Azelle Rodney. Credit: Police handout

Closing arguments are heard in the inquiry into the death of Azelle Rodney, a 24-year-old man who died in April 2005 after being shot six times by a Metropolitan Police officer.

An earlier Independent Police Complaints Commission investigation confirmed that Rodney was not holding a gun at the time of his shooting.

The inquiry marks the first time that a public inquiry, rather than an inquest, has been used to establish how a person came to their death, and comes after the government was forced to apologise to Rodney's mother for a delay in holding a prompt investigation into the matter.

'Rogue officer' faked rape case records

The Independent Police Complaints Commission said that Coleman-Farrow appeared to be a "rogue officer who set out to deceive".

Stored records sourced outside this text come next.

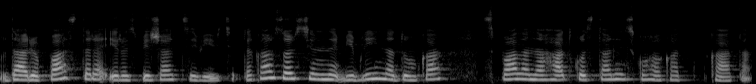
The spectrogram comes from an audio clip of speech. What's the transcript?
Вдарю пастиря і розбіжаться вівці. Така зовсім не біблійна думка спала на гадку сталінського ката.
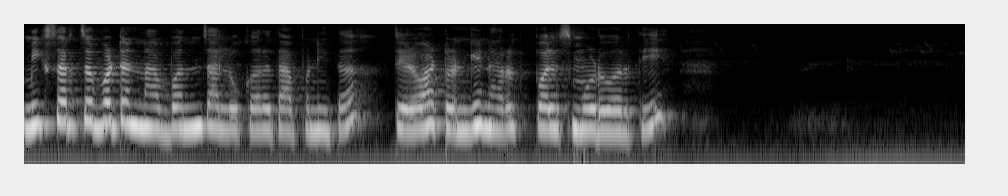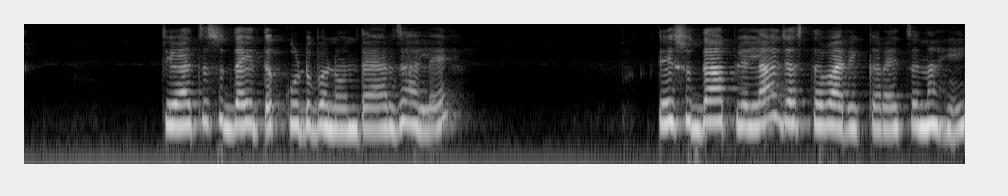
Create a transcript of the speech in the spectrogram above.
मिक्सरचं बटन ना बंद चालू करत आपण इथं तिळ वाटून घेणार आहोत पल्स मोडवरती तिळाचं सुद्धा इथं कूट बनवून तयार झालं आहे ते सुद्धा आपल्याला जास्त बारीक करायचं नाही.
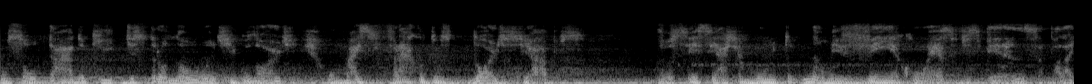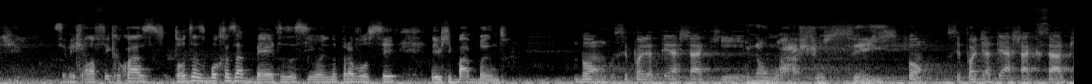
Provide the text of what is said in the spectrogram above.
Um soldado que destronou o antigo Lorde. O mais fraco dos Lordes Diabos. Você se acha muito. Não me venha com essa de esperança, Paladino. Você vê que ela fica com as, todas as bocas abertas, assim, olhando para você, meio que babando. Bom, você pode até achar que. Não acho, eu sei. Bom, você pode até achar que sabe.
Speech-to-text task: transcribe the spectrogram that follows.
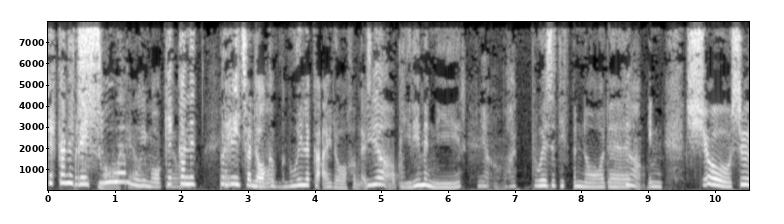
jy kan dit so maak, ja. mooi maak jy Ja. kan dit iets wat dalk. 'n moeilike uitdaging is Ja. op hierdie manier ja baie positief benader Ja. en sjoe, so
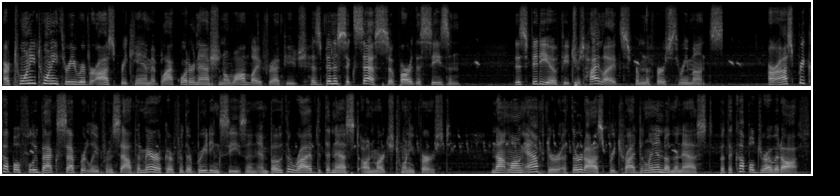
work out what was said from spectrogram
Our 2023 River Osprey Cam at Blackwater National Wildlife Refuge has been a success so far this season. This video features highlights from the first three months. Our osprey couple flew back separately from South America for their breeding season and both arrived at the nest on March 21st. Not long after, a third osprey tried to land on the nest, but the couple drove it off.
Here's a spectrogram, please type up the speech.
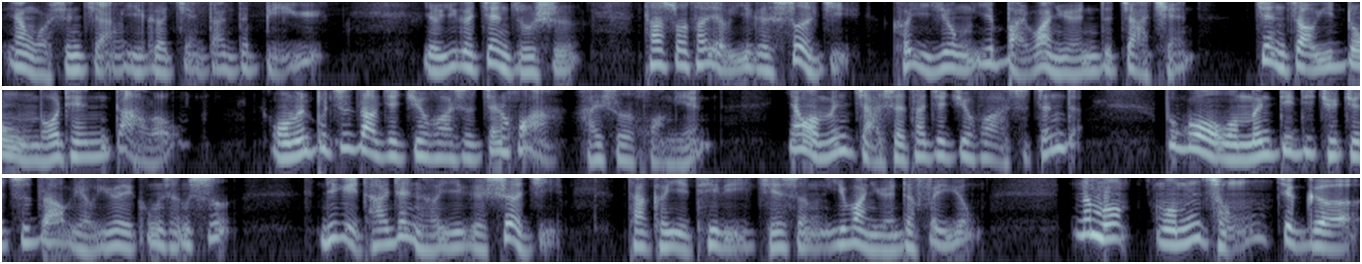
让我先讲一个简单的比喻：有一个建筑师，他说他有一个设计。可以用一百万元的价钱建造一栋摩天大楼。我们不知道这句话是真话还是谎言。让我们假设他这句话是真的。不过我们的的确确知道有一位工程师，你给他任何一个设计，它可以替你节省一万元的费用。那么我们从这个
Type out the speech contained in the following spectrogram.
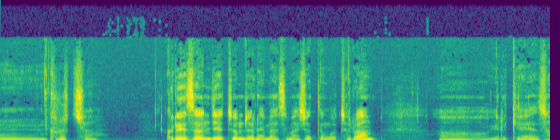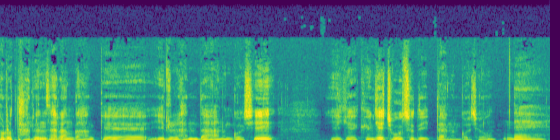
음, 그렇죠. 그래서 이제 좀 전에 말씀하셨던 것처럼 어 이렇게 서로 다른 사람과 함께 일을 한다 하는 것이 이게 굉장히 좋을 수도 있다는 거죠. 네.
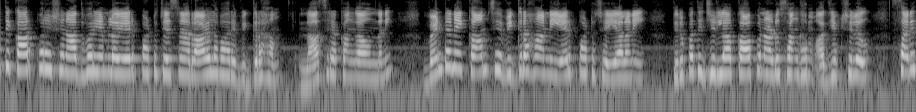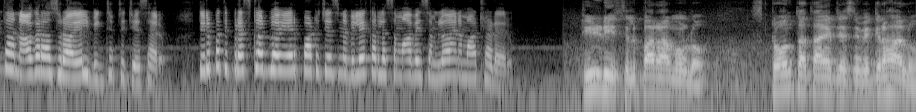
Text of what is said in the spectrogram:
తిరుపతి కార్పొరేషన్ ఆధ్వర్యంలో ఏర్పాటు చేసిన రాయలవారి విగ్రహం నాసిరకంగా ఉందని వెంటనే కాంస్య విగ్రహాన్ని ఏర్పాటు చేయాలని తిరుపతి జిల్లా కాపునాడు సంఘం అధ్యక్షులు సరితా నాగరాజు రాయల్ విజ్ఞప్తి చేశారు. తిరుపతి ప్రెస్ క్లబ్లో ఏర్పాటు చేసిన విలేకరుల సమావేశంలో ఆయన మాట్లాడారు. టీడీ శిల్పారామంలో స్టోన్తో తయారు చేసిన విగ్రహాలు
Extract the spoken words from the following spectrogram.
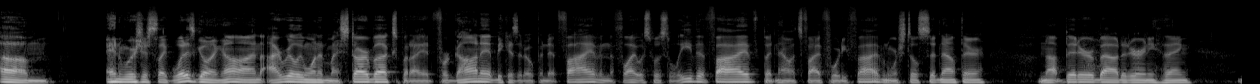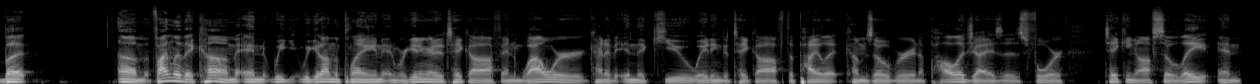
Um, and we're just like what is going on? I really wanted my starbucks but i had forgone it because it opened at 5 and the flight was supposed to leave at 5 but now it's 5.45 and we're still sitting out there not bitter about it or anything. But um, finally they come and we we get on the plane and we're getting ready to take off. And while we're kind of in the queue waiting to take off the pilot comes over and apologizes for taking off so late. And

Deputy Chairwoman Deborah Glass said their investigation did not reveal any systemic or serious supervisory failings, and that the Metropolitan Police had reviewed all cases where he was the officer in charge.

She said:

"While we may never fully understand the motivation for his actions, Mr Coleman-Farrow appears to have been a rogue officer who set out to deceive.

"While dealing with rogue individuals must always be a concern in any system, supervisory systems will not necessarily pick up on an officer who has concocted evidence to cover their tracks."

The Metropolitan Police dismissed Coleman-Farrow in April 2011.